Lt General Rajender Singh, CEO DLF Foundation said "We at DLF Foundation we fully aware about creating awareness about Cancer.  With the alarming speed at which cancer is spreading across the nation, there is a need to educate people about the importance of early screening of cancer so as to ensure that the disease is nipped in the bud. DLF Foundation has initiated cervical and breast cancer awareness campaigns, covering two village clusters in Gurgaon, over a span of one year. The campaign aims to reduce the toll of cervical and breast cancer while creating awareness among the rural population. The focus is also to empower women in the rural populations with information on reproductive health concerns."

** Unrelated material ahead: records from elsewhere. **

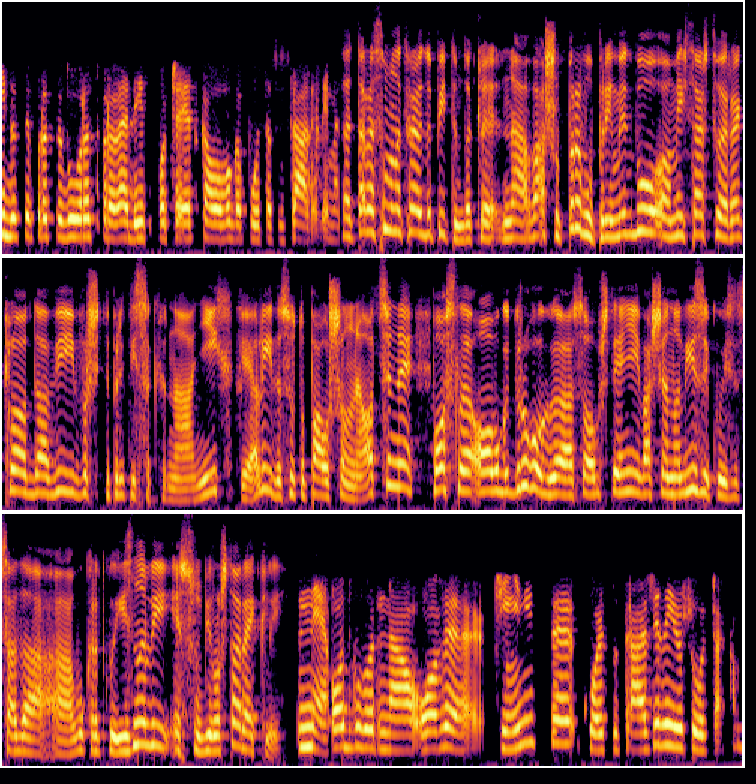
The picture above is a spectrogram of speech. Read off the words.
i da se procedura sprovede iz početka ovoga puta po pravilima. E, tada samo na kraju da pitam, dakle, na vašu prvu primetbu ministarstvo je reklo da vi vršite pritisak na njih, jeli, da su to paušalne ocene. Posle ovog drugog saopštenja i vaše analize koji ste sada ukratko iznali, e su bilo šta rekli? Ne, odgovor na ove činjenice koje su tražili još uvijek čekam.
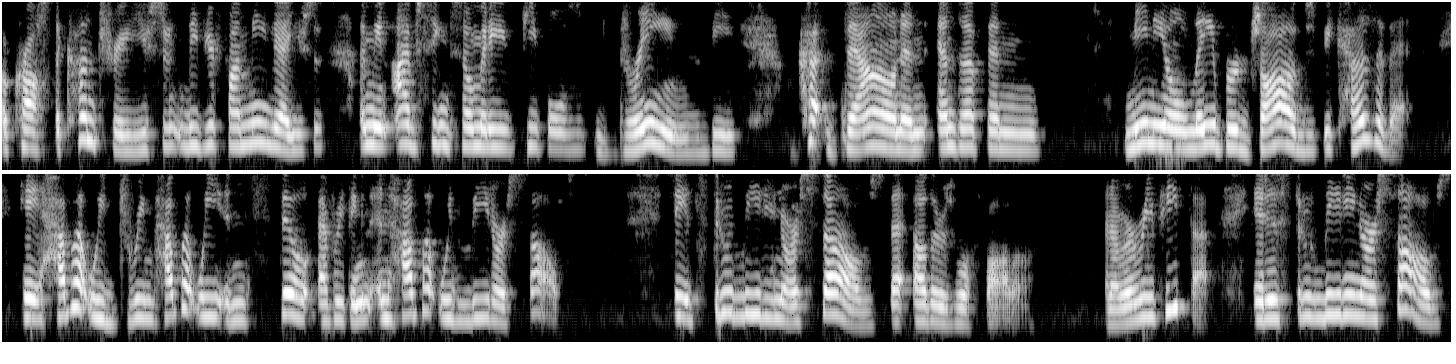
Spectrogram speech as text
across the country you shouldn't leave your familia you should i mean i've seen so many people's dreams be cut down and end up in menial labor jobs because of it. Hey, how about we dream? How about we instill everything? And how about we lead ourselves? See, it's through leading ourselves that others will follow. And I'm going to repeat that. It is through leading ourselves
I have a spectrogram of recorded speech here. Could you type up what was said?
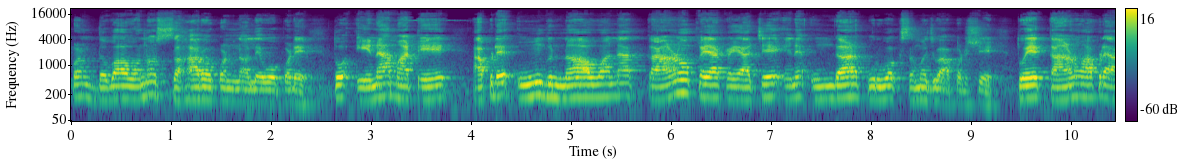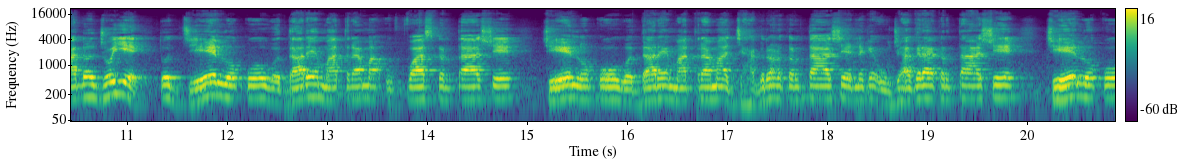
પણ દવાઓનો સહારો પણ ન લેવો પડે. તો એના માટે આપણે ઊંઘ ન આવવાના કારણો કયા કયા છે એને ઊંડાણપૂર્વક સમજવા પડશે. તો એ કારણો આપણે આગળ જોઈએ તો જે લોકો વધારે માત્રામાં ઉપવાસ કરતા હશે, જે લોકો વધારે માત્રામાં જાગરણ કરતા હશે, એટલે કે ઉજાગરા કરતા હશે, જે લોકો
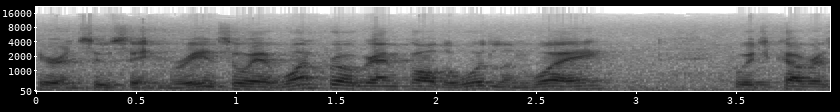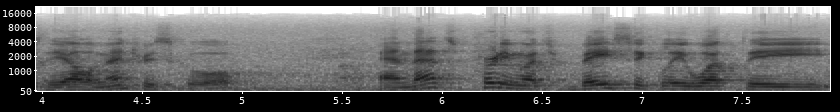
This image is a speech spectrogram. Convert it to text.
here in Sault Ste. Marie. And so we have one program called the Woodland Way, which covers the elementary school. And that's pretty much basically what the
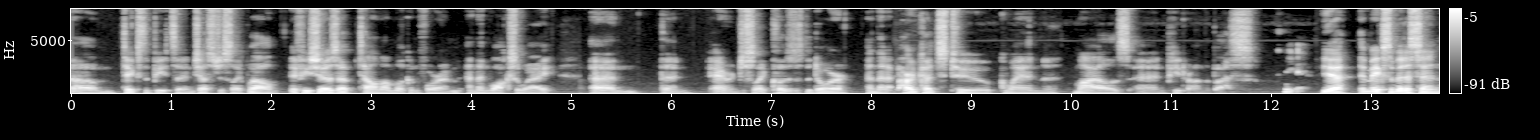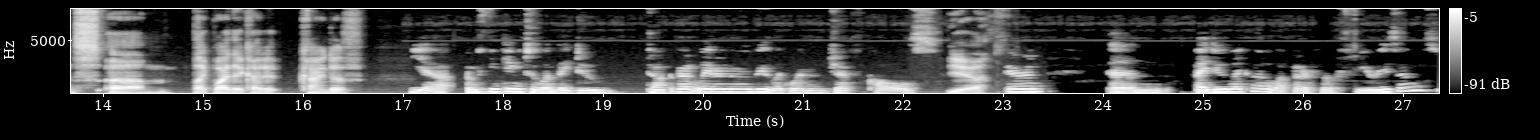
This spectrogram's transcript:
um, takes the pizza. And Jeff's just like, "Well, if he shows up, tell him I'm looking for him," and then walks away. And then Aaron just like closes the door, and then it hard cuts to Gwen, Miles, and Peter on the bus. Yeah. yeah, it makes a bit of sense. Um, like why they cut it, kind of. yeah, I'm thinking to when they do talk about it later in the movie, like when Jeff calls Yeah, Aaron, and I do like that a lot better for a few reasons.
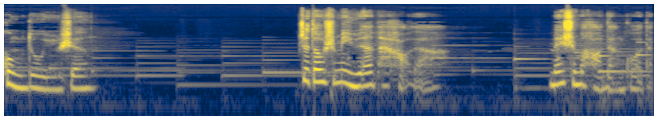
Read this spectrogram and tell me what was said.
共度余生，这都是命运安排好的，没什么好难过的。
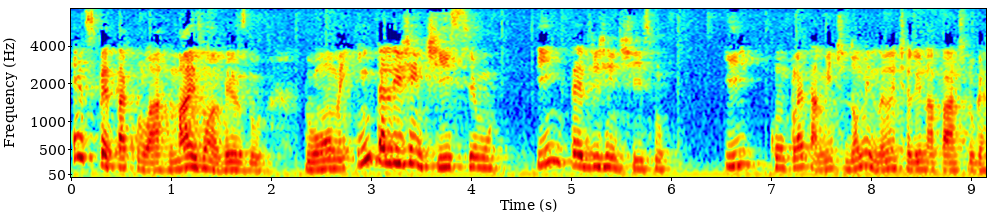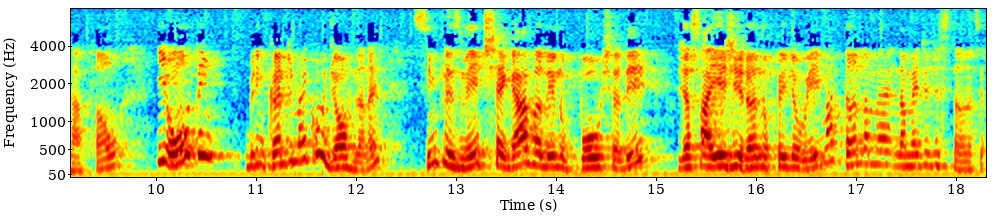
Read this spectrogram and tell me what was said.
espetacular, mais uma vez, do, do homem inteligentíssimo, inteligentíssimo e completamente dominante ali na parte do garrafão. E ontem brincando de Michael Jordan, né? Simplesmente chegava ali no post ali, já saía girando no fadeaway, matando na, na média distância.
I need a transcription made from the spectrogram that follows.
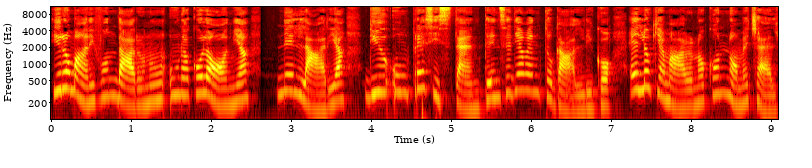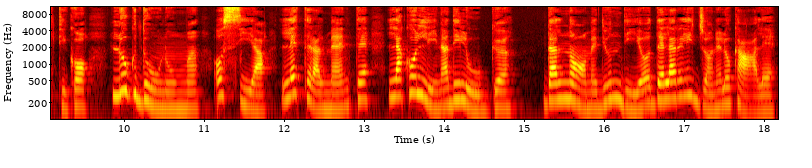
i romani fondarono una colonia nell'area di un preesistente insediamento gallico e lo chiamarono con nome celtico Lugdunum, ossia letteralmente la collina di Lug, dal nome di un dio della religione locale.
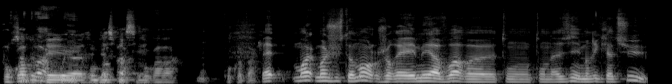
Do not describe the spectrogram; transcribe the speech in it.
Pourquoi pas bien se passer. Pourquoi pas, moi, moi, justement, j'aurais aimé avoir ton, ton, avis, Émeric, là-dessus.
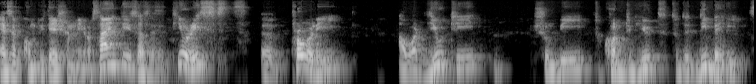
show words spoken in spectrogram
As a computational neuroscientist, as a theorist, uh, probably our duty should be to contribute to the debate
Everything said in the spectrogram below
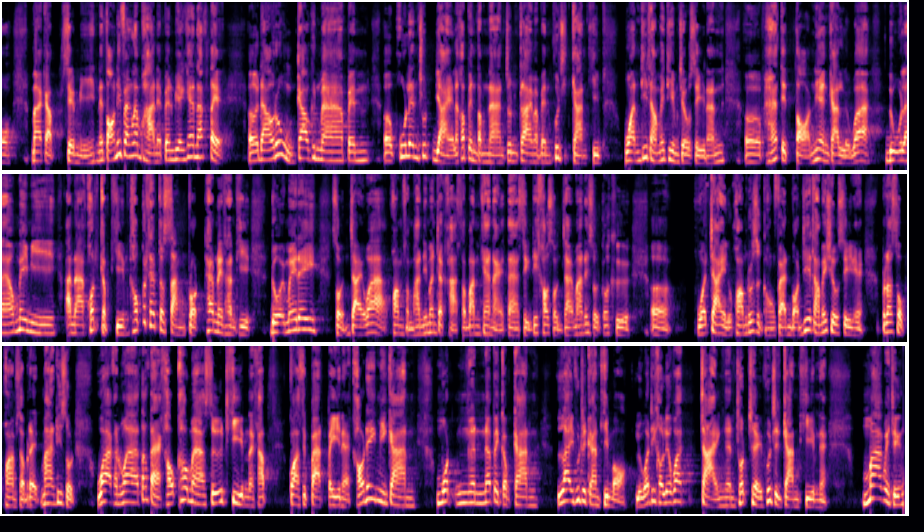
มากับเสี่ยหมี ในตอนที่แฟรงค์แลมพาร์ดเนี่ยเป็นเพียงแค่นักเตะเออดาวรุ่งก้าวขึ้นมาเป็นเออผู้เล่นชุดใหญ่แล้วก็เป็นตำนานจนกลายมาเป็นผู้จัดการทีม วันที่ทำให้ทีมเชลซีนั้นเออแพ้ติดต่อเนื่องกัน หรือว่าดูแล้วไม่มีอนาคตกับทีมเขาก็แทบจะสั่งปลดแทบในทันที โดยไม่ได้สนใจว่าความสัมพันธ์นี้มันจะขาดสะบั้นแค่ไหน แต่สิ่งที่เขาสนใจมากที่สุดก็คือเออหัวใจหรือความรู้สึกของแฟนบอลที่จะทำให้เชลซีเนี่ยประสบความสำเร็จมากที่สุด ว่ากันว่าตั้งแต่เขาเข้ามาซื้อทีมนะครับกว่า 18 ปีเนี่ยเขาได้มีการหมดเงินนะไปกับการ ไล่ผู้จัดการทีมออก หรือว่าที่เขาเรียกว่าจ่ายเงินชดเชยผู้จัดการทีมเนี่ยมากไปถึง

History of World Cancer Day

World Cancer Day originated in 2000 at the first World Summit against Cancer, which was held in Paris. Founded by the Union for International Cancer Control to support the goals of the 2008 World Cancer Declaration, it calls on government leaders and policy-makers to significantly reduce the global cancer burden and integrate cancer control into the world health and development agenda.

The main goal of the day is to reduce illness and death caused by cancers by 2020. The theme for 2015 is "Not Beyond Us" – to take a positive approach to the fight against cancer and highlight the new treatments and solutions within reach.